| EXERCISE PROMPT |
In the copy of these records, include no pictures and change nothing else.

| DATASET CONTENT |
^^^^

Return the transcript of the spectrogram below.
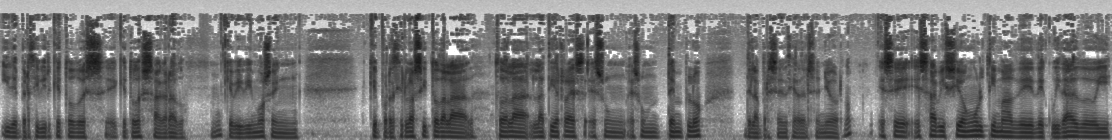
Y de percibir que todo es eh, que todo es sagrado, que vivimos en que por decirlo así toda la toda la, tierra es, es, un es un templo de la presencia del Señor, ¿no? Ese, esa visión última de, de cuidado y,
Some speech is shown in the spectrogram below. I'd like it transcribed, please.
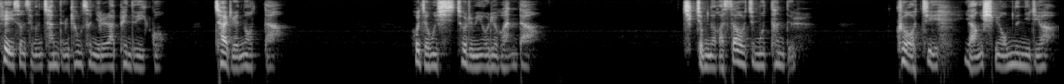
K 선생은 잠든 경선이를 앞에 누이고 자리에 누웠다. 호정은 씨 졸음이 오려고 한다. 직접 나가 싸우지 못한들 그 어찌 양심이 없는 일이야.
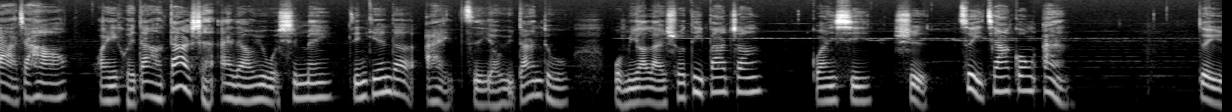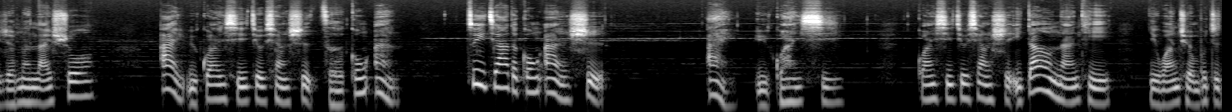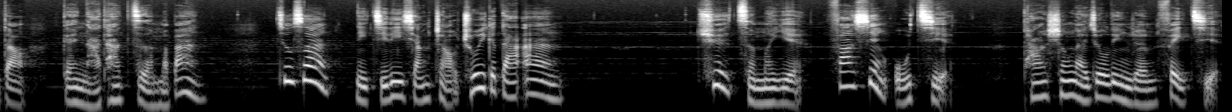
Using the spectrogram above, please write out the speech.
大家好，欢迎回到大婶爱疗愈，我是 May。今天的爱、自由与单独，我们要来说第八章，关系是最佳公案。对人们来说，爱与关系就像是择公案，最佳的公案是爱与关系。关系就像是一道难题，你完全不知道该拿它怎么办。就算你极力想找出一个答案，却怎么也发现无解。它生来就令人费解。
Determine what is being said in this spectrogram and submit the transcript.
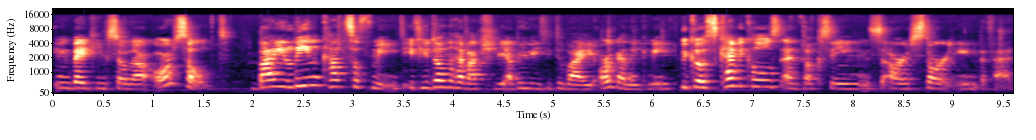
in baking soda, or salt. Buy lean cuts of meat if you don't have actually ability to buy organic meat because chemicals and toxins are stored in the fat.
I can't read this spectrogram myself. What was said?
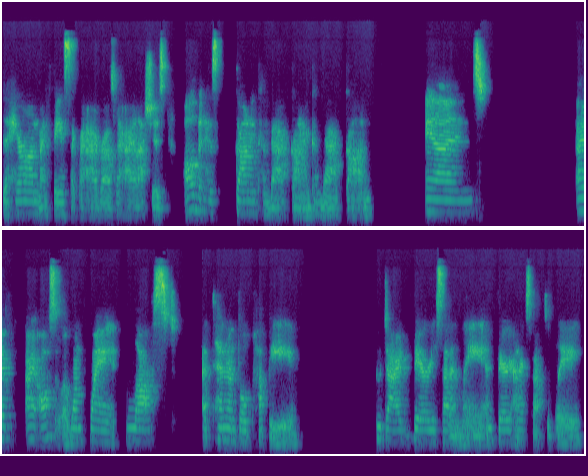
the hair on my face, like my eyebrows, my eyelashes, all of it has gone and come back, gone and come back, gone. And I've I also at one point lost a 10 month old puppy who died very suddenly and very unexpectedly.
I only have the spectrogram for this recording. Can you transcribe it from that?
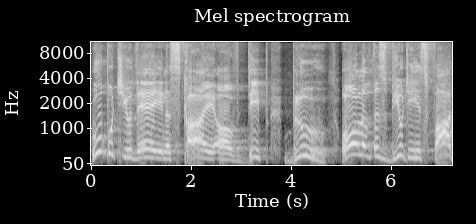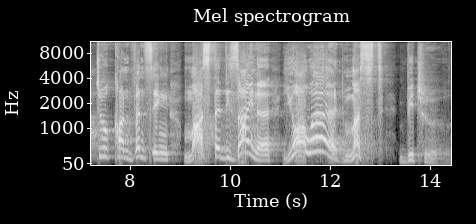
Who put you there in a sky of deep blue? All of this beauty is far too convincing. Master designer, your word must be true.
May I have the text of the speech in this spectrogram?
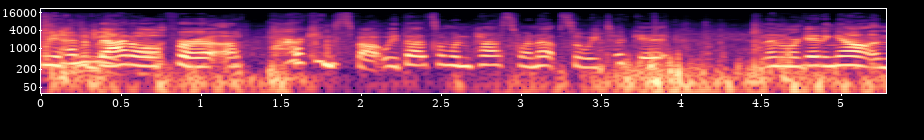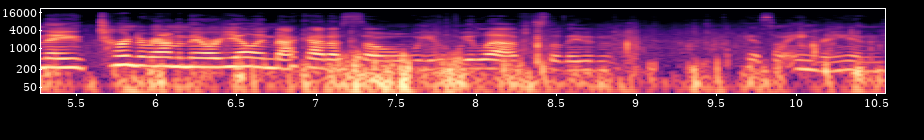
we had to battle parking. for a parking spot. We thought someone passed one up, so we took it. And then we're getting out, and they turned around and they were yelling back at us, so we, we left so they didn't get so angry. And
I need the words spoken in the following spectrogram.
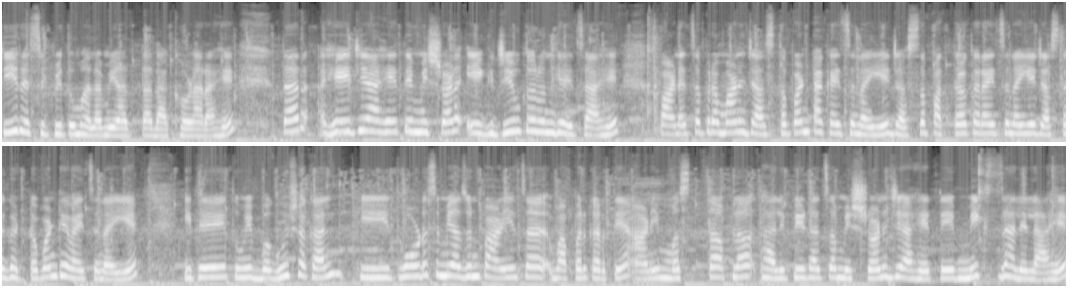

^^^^

| WRITTEN ANSWER |
Return the transcript of the spectrogram below.
Y de percibir que todo es eh, que todo es sagrado, que vivimos en que por decirlo así toda la toda la, tierra es, es, un es un templo de la presencia del Señor, ¿no? Ese, esa visión última de, de cuidado y,
Some speech is shown in the spectrogram below. I'd like it transcribed, please.
K 선생은 잠든 경선이를 앞에 누이고 자리에 누웠다. 호정은 씨 졸음이 오려고 한다. 직접 나가 싸우지 못한들 그 어찌 양심이 없는 일이야.
Using the spectrogram above, please write out the speech.
大家好，欢迎回到大婶爱疗愈，我是 May。今天的爱、自由与单独，我们要来说第八章，关系是最佳公案。对人们来说，爱与关系就像是择公案，最佳的公案是爱与关系。关系就像是一道难题，你完全不知道该拿它怎么办。就算你极力想找出一个答案，却怎么也发现无解。它生来就令人费解。
Determine what is being said in this spectrogram and submit the transcript.
in baking soda, or salt. Buy lean cuts of meat if you don't have actually ability to buy organic meat because chemicals and toxins are stored in the fat.
I can't read this spectrogram myself. What was said?
the hair on my face, like my eyebrows, my eyelashes, all of it has gone and come back, gone and come back, gone. And I've I also at one point lost a 10 month old puppy who died very suddenly and very unexpectedly.
I only have the spectrogram for this recording. Can you transcribe it from that?
Who put you there in a sky of deep blue? All of this beauty is far too convincing. Master designer, your word must be true.
May I have the text of the speech in this spectrogram?
we had to battle parking. for a parking spot. We thought someone passed one up, so we took it. And then we're getting out, and they turned around and they were yelling back at us, so we, we left so they didn't get so angry. And
I need the words spoken in the following spectrogram.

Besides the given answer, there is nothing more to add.